Start of The data

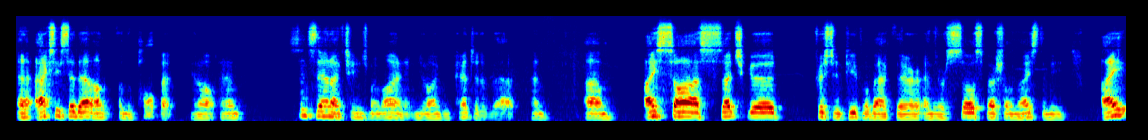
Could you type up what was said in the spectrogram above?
and I actually said that on, from the pulpit, you know, and since then I've changed my mind. You know, I've repented of that. And um, I saw such good Christian people back there, and they were so special and nice to me. I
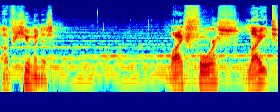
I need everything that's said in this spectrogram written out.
of humanism. Life force, light,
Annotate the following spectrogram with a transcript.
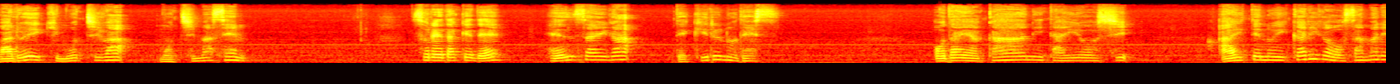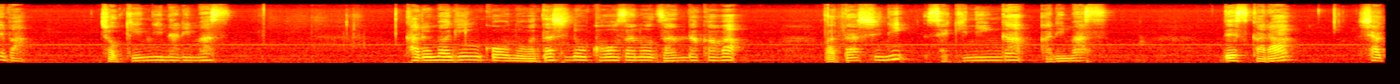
悪い気持ちは持ちません。それだけで返済ができるのです。穏やかに対応し相手の怒りが収まれば貯金になりますカルマ銀行の私の口座の残高は私に責任がありますですから借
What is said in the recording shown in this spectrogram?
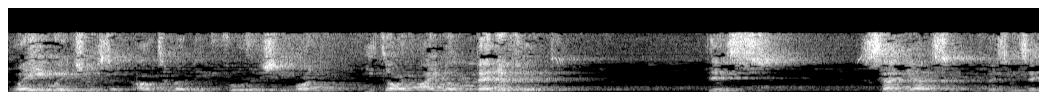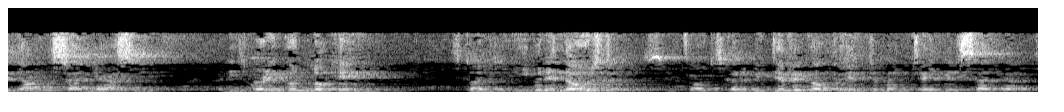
way which was ultimately foolish, he wanted, he thought, I will benefit this sannyasi, because he's a young sannyasi, and he's very good looking. It's going to, even in those days, he thought it's going to be difficult for him to maintain his sannyas.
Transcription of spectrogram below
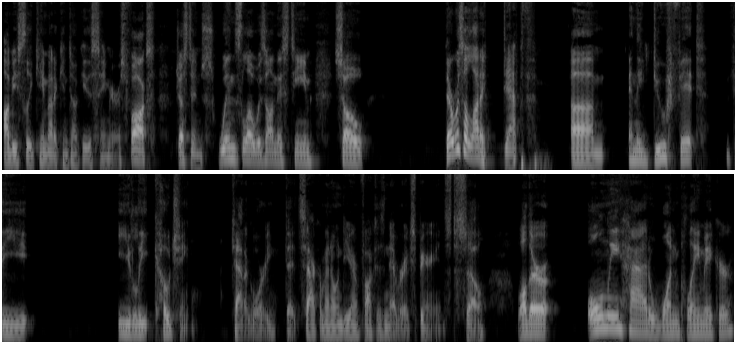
Obviously, came out of Kentucky the same year as Fox. Justise Winslow was on this team. So there was a lot of depth. Um, and they do fit the elite coaching category that Sacramento and De'Aaron Fox has never experienced. So while they're only had one playmaker,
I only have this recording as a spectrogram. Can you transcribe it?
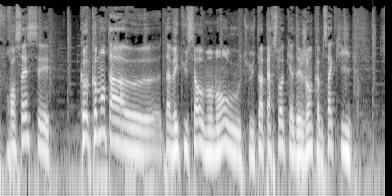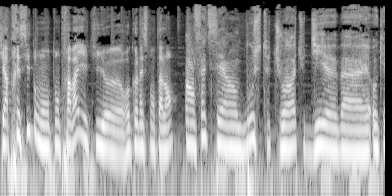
français. C'est comment t'as euh, t'as vécu ça au moment où tu t'aperçois qu'il y a des gens comme ça qui qui apprécient ton ton travail et qui euh, reconnaissent ton talent? En fait, c'est un boost, tu vois. Tu te dis, euh, bah, ok,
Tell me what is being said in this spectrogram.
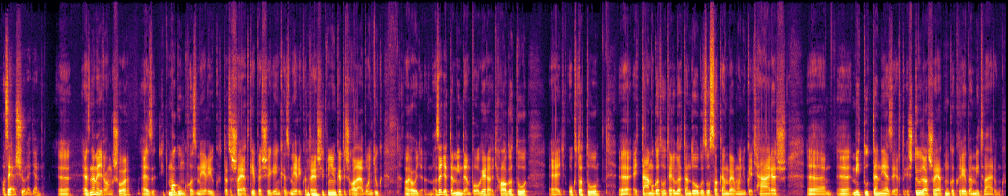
az első legyen. Ez nem egy rangsor, ez itt magunkhoz mérjük, tehát a saját képességeinkhez mérjük a mhm. teljesítményünket, és alábontjuk arra, hogy az egyetem minden polgár, egy hallgató, egy oktató, egy támogató területen dolgozó szakember, mondjuk egy háres, mit tud tenni ezért, és tőle a saját munkakörében mit várunk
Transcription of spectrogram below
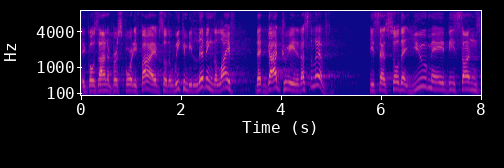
It goes on in verse 45 so that we can be living the life that God created us to live. He says, so that you may be sons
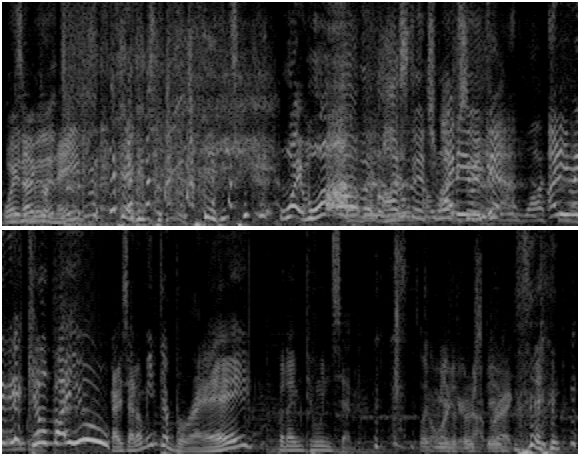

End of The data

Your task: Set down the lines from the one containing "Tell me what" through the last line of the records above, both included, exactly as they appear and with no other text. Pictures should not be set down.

Task output:
Tell me what is being said in this spectrogram.
az első legyen. Ez nem egy rangsor, ez itt magunkhoz mérjük, tehát a saját képességeinkhez mérjük a mhm. teljesítményünket, és alábontjuk arra, hogy az egyetem minden polgár, egy hallgató, egy oktató, egy támogató területen dolgozó szakember, mondjuk egy háres, mit tud tenni ezért, és tőle a saját munkakörében mit várunk
Transcription of spectrogram below
It goes on in verse 45 so that we can be living the life that God created us to live. He says, so that you may be sons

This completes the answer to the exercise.